A spectacular new era begins for world rallying
A NEW ERA
Twenty-five years after their introduction, World Rally Cars were superseded for 2022 with the debut of the revolutionary Rally1 rules. Teams built up new cars from scratch around tubular spaceframe chassis, with the addition of hybrid technology for the first time and a new fully sustainable fuel to power the existing combustion engines.
Drivers had plenty to get to grips with too, including simplified aerodynamics and transmissions, as well as the extra power under their right foot provided by the hybrid unit. They could however count on their Pirelli tyres, the Italian company modifying its range for gravel, asphalt and snow to handle the different demands of the new cars.
For all that was new, arriving in Monte Carlo for the start of the season, there was something very familiar about round one. And we're not just talking about the start ramp in Casino Square or the iconic stages that surround the principality.
SEARCH FOR A NEW CHAMPION
Sebastien Loeb and Sebastien Ogier – the two most successful drivers in WRC history – delighted fans with an epic battle for Monte victory on the roads they have made their own over the last two decades. Loeb won out narrowly in the final stage for his 80th career win, and first blood in the Rally1 era to M-Sport and its new Ford Puma.
Both Frenchmen would continue to star on selected appearances over the rest of the year, with Ogier achieving his 55th win in Spain. But with neither contesting the full season, the door was open for a new name to stamp their authority on the championship, just as those illustrious Frenchmen had done before.
Step forward, Kalle Rovanpera. The young Finn made a low-key start to the new era, languishing in 12th overall after the two opening-night stages above Monaco. But his fightback to fourth place, with three stage wins along the way, would mark the beginning of an incredible run of form.
STAKING A CLAIM
On paper, the next three rallies – three completely different challenges on three different surfaces – provided a headache for the teams and drivers as they tried to master the new formula. But not for Rovanpera and Toyota, who took three wins on the trot. While his triumph on the snow of Sweden was straightforward and not unexpected, the way he snatched victory on the final stage on wet roads in Croatia and won on the gravel of Portugal from first on the road was seriously impressive for a driver so young.
With further victories in Kenya – where he led a Toyota 1-2-3-4 on the infamous and arduous Safari Rally – and Estonia, Rovanpera had claimed five victories in seven events and appeared to already have one hand on the championship trophy before the end of July.
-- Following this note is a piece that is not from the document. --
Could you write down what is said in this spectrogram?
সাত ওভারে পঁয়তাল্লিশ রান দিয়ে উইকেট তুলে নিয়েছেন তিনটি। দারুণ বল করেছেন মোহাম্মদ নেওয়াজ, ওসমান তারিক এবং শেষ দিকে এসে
Among the three Rally1 manufacturers, it was Hyundai that experienced the toughest start to the season, but the team would stage a strong comeback to enjoy its most successful campaign in the WRC in terms of rally wins, with five.
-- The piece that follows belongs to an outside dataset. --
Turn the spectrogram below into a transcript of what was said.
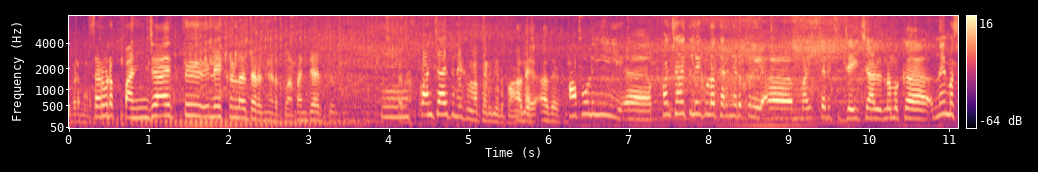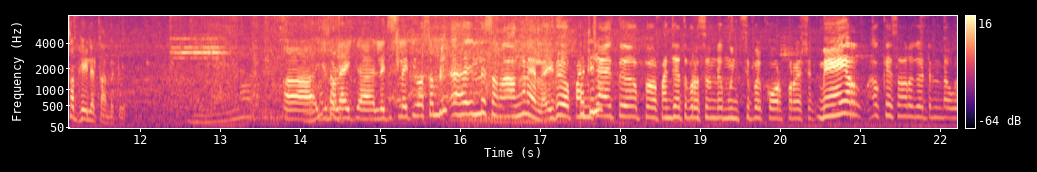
ഇവിടെ സാർ ഇവിടെ പഞ്ചായത്തിലേക്കുള്ള തെരഞ്ഞെടുപ്പാണ് പഞ്ചായത്ത് പഞ്ചായത്തിലേക്കുള്ള തെരഞ്ഞെടുപ്പാണ് അതെ അതെ. അപ്പോൾ ഈ പഞ്ചായത്തിലേക്കുള്ള തെരഞ്ഞെടുപ്പിൽ മത്സരിച്ച് ജയിച്ചാൽ നമുക്ക് നിയമസഭയിലെത്താൻ പറ്റുമോ? You know like legislative assembly ഇല്ല സാർ അങ്ങനെയല്ല. ഇത് panchayat panchayat president municipal corporation mayor ഒക്കെ സാർ കേട്ടിട്ടുണ്ടാവും.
Leading its charge was Ott Tanak, who scored a first victory in the heat of Sardinia in June, but it was his fearless drive to win the fastest rally of them all in Finland in August – ahead of the home hero Rovanpera – that truly stood out. A further win next time out on the tricky roads of Belgium helped Tanak close the gap to Rovanpera (who crashed heavily), as did second place to team-mate Thierry Neuville on the legendary Acropolis Rally in Greece.
Rovanpera experienced a small stumble by finishing outside of the points on two consecutive events, but would bounce back in style when the WRC travelled to New Zealand for the first time in a decade.
CROWNING KING KALLE
He found the smooth, cambered roads to be to his liking and not for the first time, excelled in changeable weather conditions and grip levels. With his sixth win of the season and the top time in the rally-ending power stage, he clinched his maiden championship title the day after his 21st birthday. He was more than five years younger than the previous youngest WRC champion, Colin McRae, when he won the crown with Subaru and Pirelli back in 1995.
Toyota went on to secure the manufacturers' championship in Spain, where Ogier took the seventh win of the year for the GR Yaris. The season ended with a return to Japan for the first time since 2010, where Hyundai upset the Toyota homecoming with a one-two finish for Neuville and Tanak on demanding asphalt roads.
While the record-breaking Rovanpera made rallying's new era look easy at times in 2022, we could have the prospect of an even closer 2023 season, especially with Tanak returning to the M-Sport Ford team to potentially ensure a three-way fight for glory between the manufacturers. The cars may be different, but the tyres are the same for everyone.